Let L2 be the size of a C program C2 compiled from a low-level SETL specification S1 of size L1, and let C3 be a hand-crafted C program equivalent to C2. By assumption one, we can use the same productivity function P(L) for programs written in both low-level SETL and C. By assumption two, we know that the size of C3 is roughly the same as the size L2 of C2. Then the improvement in productivity by using our automated program development methodology versus hand-crafted programming is given by the time L2/P(L2) to manually produce C2 divided by the time L1/P(L1) to manually produce S1. A lower bound on this productivity improvement is given by L2/L1, since P(L1)/P(L2) > 1 whenever L1 < L2.
It should be emphasized that our experiments did not measure productivity directly, which would have required difficult and costly analysis of human factors such as programming expertise and intelligence. Instead we measured productivity improvement by exploiting the two assumptions mentioned above to obtain an objective, inexpensive, and credible framework for conducting comparative productivity experiments that could avoid all human factors. The ratio of lines of C code generated automatically from low-level SETL divided by the number of lines of low-level SETL being compiled gives a lower bound on productivity improvement. Every algorithm that we tested in [Cai and Paige, 1993] yielded ratios that exceeded 5, and that grew as the input size grew.
Although we found that the C code generated automatically from low-level SETL had runtime performance comparable to good hand code (whose running time, excluding I/O, was at least 30 times faster than SETL2 running time executed by the standard SETL2 interpreter), only small-scale examples were used. The largest C program was about 10 pages. Low-level SETL lacked procedures, and the type system was highly restricted. The SETL-to-C production rate was too slow - about 24 lines of C per minute on a SPARC 2. Finally, high-level SETL input had to be translated into low-level C input at compilation time.
The hypothesis that productivity improvement will scale up by our methods is based on the methodology and the application domain. Real-time simulation is applied uniformly to each instruction of a program regardless of program size. Program analysis and transformation algorithms have a complex combinatorial nature, which fits our model of productivity.
Over the last few years, I've felt that, finally, there was enough evidence and know-how to put together much of our work into a formal program development methodology that could achieve my goals of 20 years ago. Although I was too sick to carry this work out, I'm happy that my student Deepak Goyal has done it in his Ph.D. thesis, which should be finished some time over the summer.

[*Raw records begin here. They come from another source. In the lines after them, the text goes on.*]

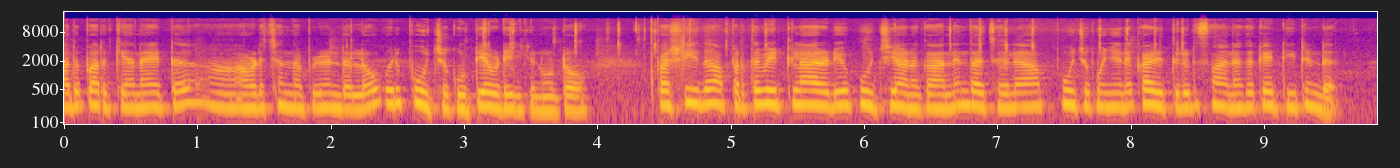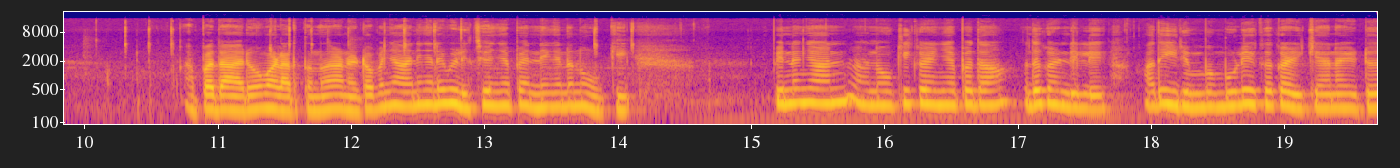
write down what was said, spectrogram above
അത് പറിക്കാനായിട്ട് അവിടെ ചെന്നപ്പോഴുണ്ടല്ലോ ഒരു പൂച്ചക്കുട്ടി അവിടെ ഇരിക്കുന്നു കേട്ടോ പക്ഷേ ഇത് അപ്പുറത്തെ വീട്ടിൽ ആരുടെയോ പൂച്ചയാണ്. കാരണം എന്താ വെച്ചാൽ ആ പൂച്ചക്കുഞ്ഞിന്റെ കഴുത്തിലൊരു സാധനമൊക്കെ കെട്ടിയിട്ടുണ്ട്. അപ്പോൾ അതാരോ വളർത്തുന്നതാണ് കേട്ടോ. അപ്പോൾ ഞാനിങ്ങനെ വിളിച്ചു കഴിഞ്ഞപ്പോൾ എന്നെ ഇങ്ങനെ നോക്കി. പിന്നെ ഞാൻ നോക്കിക്കഴിഞ്ഞപ്പോൾ ഇതാ അത് കണ്ടില്ലേ? അത് ഇരുമ്പും പുളിയൊക്കെ കഴിക്കാനായിട്ട്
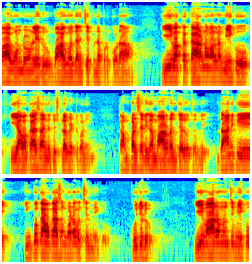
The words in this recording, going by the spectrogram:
బాగుండడం లేదు బాగోదని చెప్పినప్పుడు కూడా ఈ ఒక్క కారణం వల్ల మీకు ఈ అవకాశాన్ని దృష్టిలో పెట్టుకొని కంపల్సరీగా మారడం జరుగుతుంది. దానికి ఇంకొక అవకాశం కూడా వచ్చింది మీకు. కుజుడు ఈ వారం నుంచి మీకు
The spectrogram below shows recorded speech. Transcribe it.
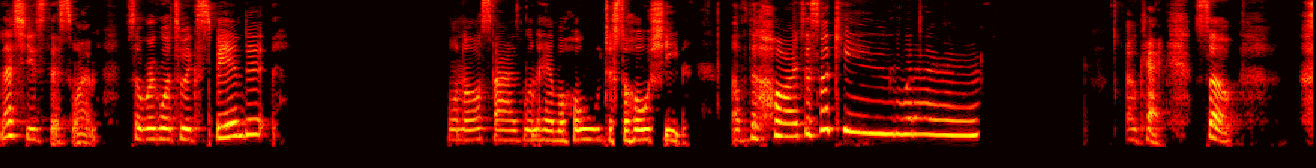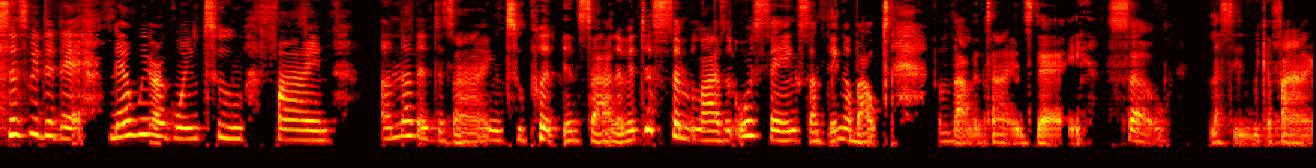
Let's use this one. So we're going to expand it on all sides. We're going to have a whole, just a whole sheet of the hearts. It's so cute. Whatever. Okay, so since we did that, now we are going to find another design to put inside of it, just symbolizing or saying something about Valentine's Day. So let's see what we can find.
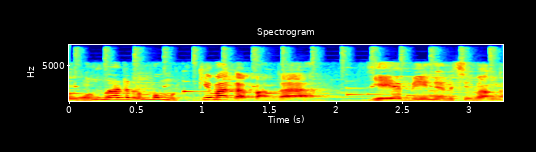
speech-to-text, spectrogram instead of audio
ஸோ ஒன்று ரொம்ப முக்கியமாக கேட்பாங்க. ஏ பின்னு என்ன செய்வாங்க?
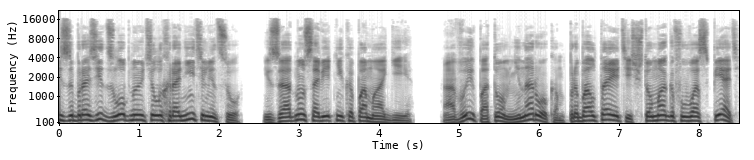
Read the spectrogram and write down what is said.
изобразит злобную телохранительницу и заодно советника по магии. А вы потом ненароком проболтаетесь, что магов у вас пять,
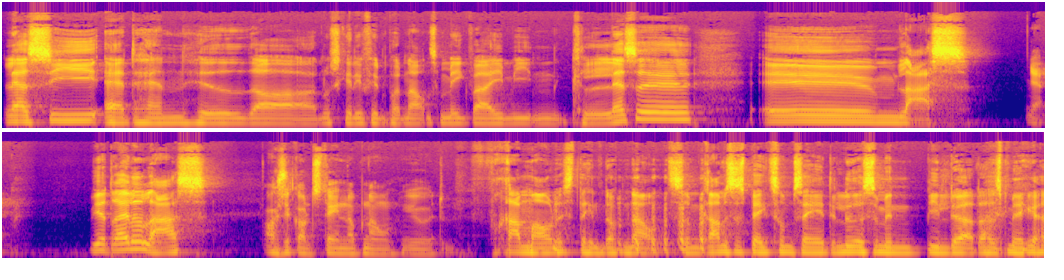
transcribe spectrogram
Lad os sige, at han hedder... Nu skal jeg lige finde på et navn, som ikke var i min klasse. Øhm, Lars. Ja. Vi har drillet Lars Også et godt stand-up navn, i øvrigt fremragende stand-up navn, som Gramse Spektrum sagde, det lyder som en bildør, der smækker.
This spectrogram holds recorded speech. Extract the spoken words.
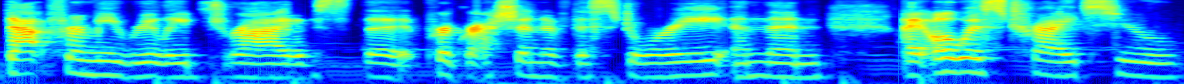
that for me really drives the progression of the story. And then I always try to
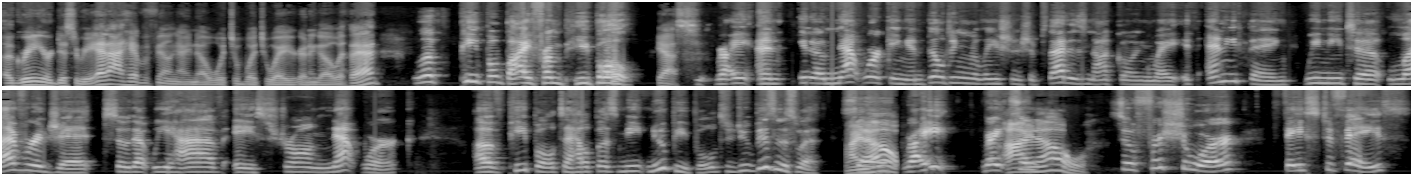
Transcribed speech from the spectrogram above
Agree or disagree? And I have a feeling I know which which way you're going to go with that. Look, people buy from people, Yes. right? And, you know, networking and building relationships, that is not going away. If anything, we need to leverage it so that we have a strong network of people to help us meet new people to do business with. I know. Right? Right. I know. So for sure, face to face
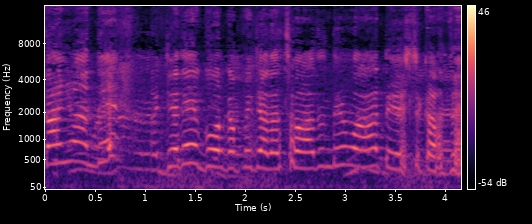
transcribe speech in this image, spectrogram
ਤਾਂ ਹੀ ਆਂਦੇ ਜਿਹੜੇ ਗੋਲ ਗੱਪੇ ਜ਼ਿਆਦਾ ਸਵਾਦ ਹੁੰਦੇ ਆ ਟੇਸਟ ਕਰਦੇ।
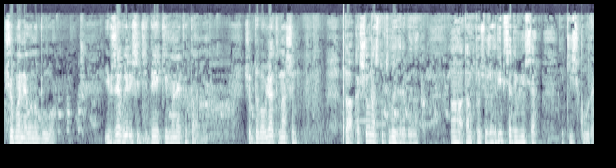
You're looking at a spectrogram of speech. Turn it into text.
щоб в мене воно було. І вже вирішить деякі в мене питання, щоб додати нашим. Так, а що в нас тут вигребено? Ага, там хтось уже грібся, дивлюся, якісь кури.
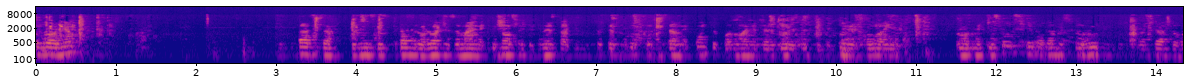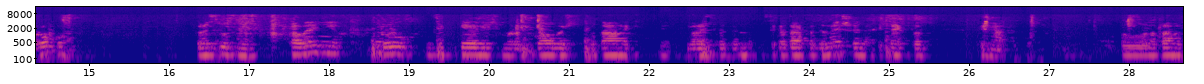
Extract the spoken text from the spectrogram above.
Доброго дня. Депутатська комісія з питань регулювання земельних відносин будівництва адміністративних населених пунктів, планування території архітектури, екології, природних ресурсів 11 грудня 2025 року. Присутні Калинів, Друг, Зінкевич, Морозкович, Бутаник, юрист Пети- секретар Петринишин, архітектор Кишняк. Напевно,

To some of you Deepak's formalisation will be the first real result in transformational programming to come out of my research project. Deepak or I ought to present it at a future meeting. Annie Liu, who's on Deepak's Committee, can tell you more, or you may look at Deepak's home page, which is in the Ph.D. student area of our NYU Dept home page. I think you'll like it.

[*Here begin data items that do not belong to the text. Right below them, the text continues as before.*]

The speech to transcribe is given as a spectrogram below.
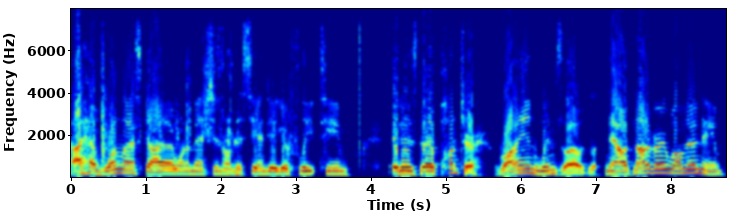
I have one last guy I want to mention on the San Diego Fleet team. It is their punter, Ryan Winslow. Now, it's not a very well known name.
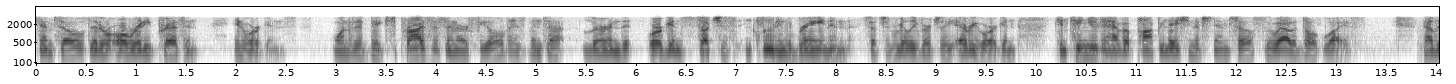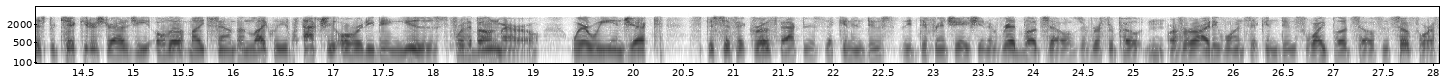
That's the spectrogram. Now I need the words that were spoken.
stem cells that are already present in organs. One of the big surprises in our field has been to learn that organs, such as including the brain and such as really virtually every organ, continue to have a population of stem cells throughout adult life. Now, this particular strategy, although it might sound unlikely, it's actually already being used for the bone marrow, where we inject specific growth factors that can induce the differentiation of red blood cells, or erythropoietin, or a variety of ones that can induce white blood cells, and so forth.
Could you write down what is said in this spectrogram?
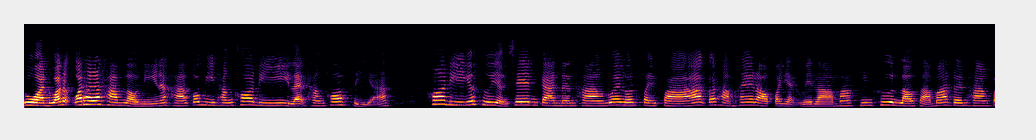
ส่วนวัฒนธรรมเหล่านี้นะคะ ก็มีทั้งข้อดีและทั้งข้อเสีย ข้อดีก็คืออย่างเช่น การเดินทางด้วยรถไฟฟ้า ก็ทำให้เราประหยัดเวลามากยิ่งขึ้น เราสามารถเดินทางไป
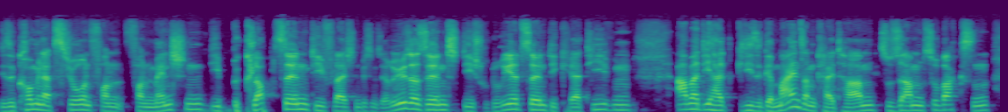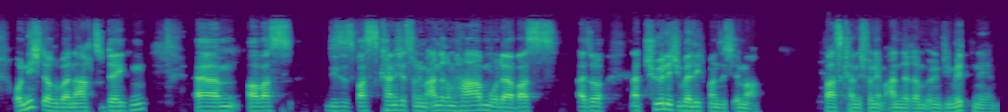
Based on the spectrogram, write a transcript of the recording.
diese Kombination von, von Menschen, die bekloppt sind, die vielleicht ein bisschen seriöser sind, die strukturiert sind, die Kreativen, aber die halt diese Gemeinsamkeit haben, zusammen zu wachsen und nicht darüber nachzudenken, ähm, was dieses, was kann ich jetzt von dem anderen haben oder was, also natürlich überlegt man sich immer, was kann ich von dem anderen irgendwie mitnehmen.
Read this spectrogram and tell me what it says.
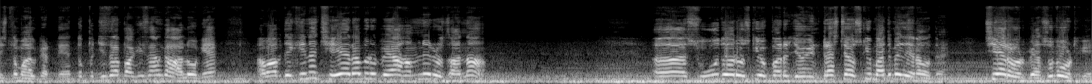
इस्तेमाल करते हैं। तो जिस तरह पाकिस्तान का हाल हो गया अब आप देखिए ना छः अरब रुपया हमने रोज़ाना सूद और उसके ऊपर जो इंटरेस्ट है, उसके मद में देना होता है। छः अरब रुपया सुबह उठ के।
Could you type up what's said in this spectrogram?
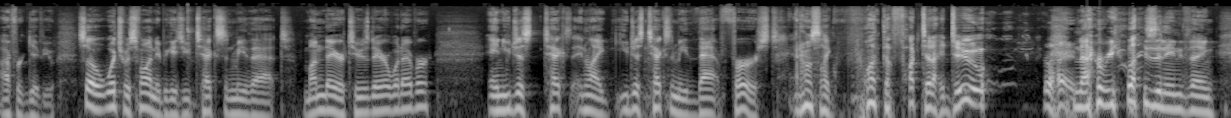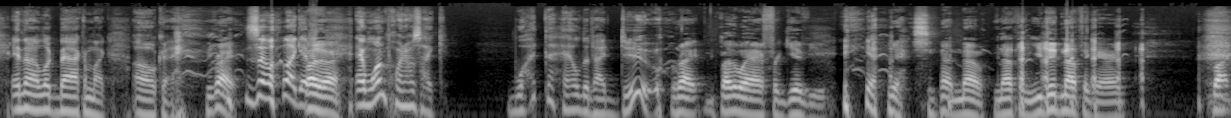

For anyone interested, Deepak just accepted a research position at IBM TJ Watson starting October 1. Until then, he'll be at NYU.